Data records
⟨
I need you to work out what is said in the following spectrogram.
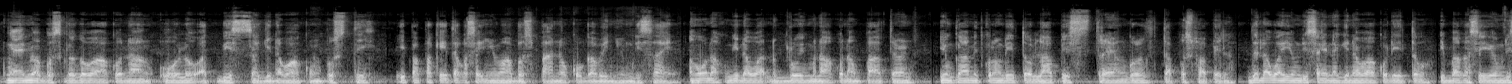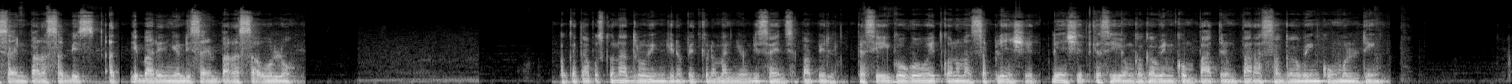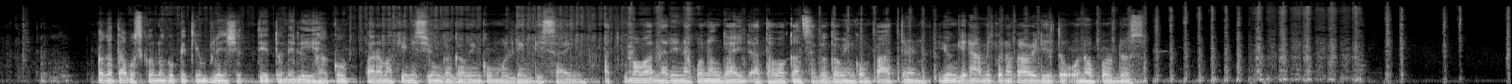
Ngayon mga boss, gagawa ako ng ulo at base sa ginawa kong puste. Ipapakita ko sa inyo mga boss paano ko gawin yung design. Ang una kong ginawa, nag-drawing muna ako ng pattern. Yung gamit ko lang dito, lapis, triangle, tapos papel. Dalawa yung design na ginawa ko dito. Iba kasi yung design para sa base at iba rin yung design para sa ulo. Pagkatapos ko na drawing, ginupit ko naman yung design sa papel. Kasi guguhit ko naman sa plain sheet. Plain sheet kasi yung gagawin kong pattern para sa gawin kong molding. Pagkatapos ko nagupit yung plain sheet dito, niliha ko para makinis yung gagawin kong molding design. At gumawa na rin ako ng guide at hawakan sa gagawin kong pattern. Yung ginamit ko na kaway dito, uno por dos.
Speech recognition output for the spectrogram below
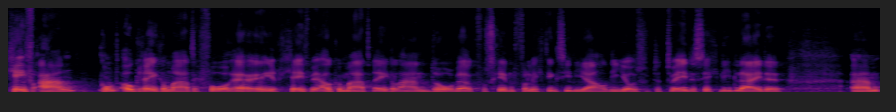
Geef aan, komt ook regelmatig voor. Hè. Geef bij elke maatregel aan door welk verschillend verlichtingsideaal die Jozef II zich liet leiden. Um,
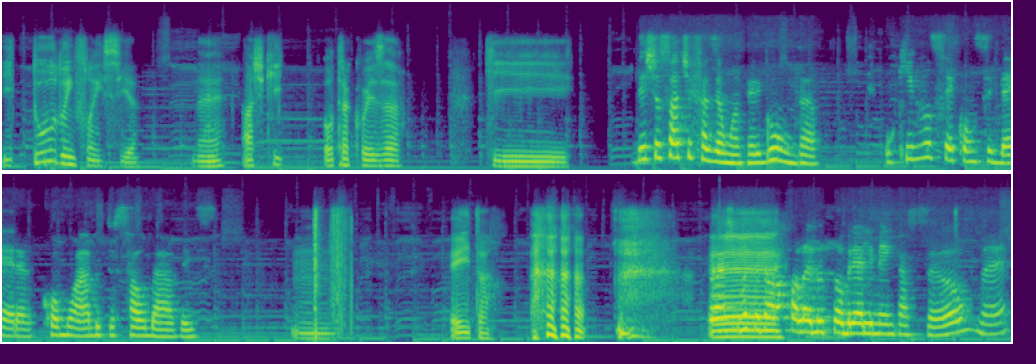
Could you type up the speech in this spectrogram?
E tudo influencia, né? Acho que outra coisa que. Deixa eu só te fazer uma pergunta. O que você considera como hábitos saudáveis? Hum. Eita. eu é... acho que você estava falando sobre alimentação, né?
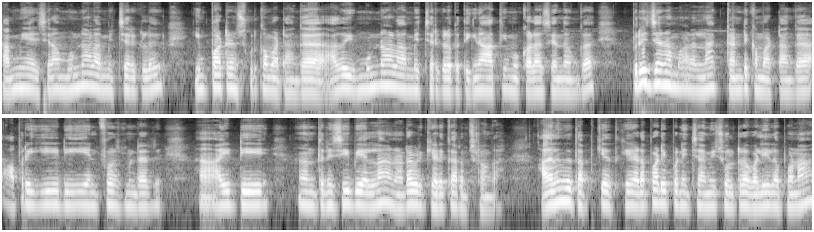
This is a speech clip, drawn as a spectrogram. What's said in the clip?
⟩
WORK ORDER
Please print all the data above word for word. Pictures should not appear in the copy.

RESULT OF THIS EXERCISE
I need you to work out what is said in the following spectrogram.
Ngayon mga boss, gagawa ako ng ulo at base sa ginawa kong puste. Ipapakita ko sa inyo mga boss paano ko gawin yung design. Ang una kong ginawa, nag-drawing muna ako ng pattern. Yung gamit ko lang dito, lapis, triangle, tapos papel. Dalawa yung design na ginawa ko dito. Iba kasi yung design para sa base at iba rin yung design para sa ulo. Pagkatapos ko na drawing, ginupit ko naman yung design sa papel. Kasi guguhit ko naman sa plain sheet. Plain sheet kasi yung gagawin kong pattern para sa gawin kong molding. Pagkatapos ko nagupit yung plain sheet dito, niliha ko para makinis yung gagawin kong molding design. At gumawa na rin ako ng guide at hawakan sa gagawin kong pattern. Yung ginamit ko na kaway dito, uno por dos.
Speech recognition output for the spectrogram below
Geef aan, komt ook regelmatig voor. Hè. Geef bij elke maatregel aan door welk verschillend verlichtingsideaal die Jozef II zich liet leiden. Um,
Could you type up the speech in this spectrogram?
E tudo influencia, né? Acho que outra coisa que. Deixa eu só te fazer uma pergunta. O que você considera como hábitos saudáveis? Hum. Eita. eu é... acho que você estava falando sobre alimentação, né?
This is a speech clip, drawn as a spectrogram. What's said in the clip?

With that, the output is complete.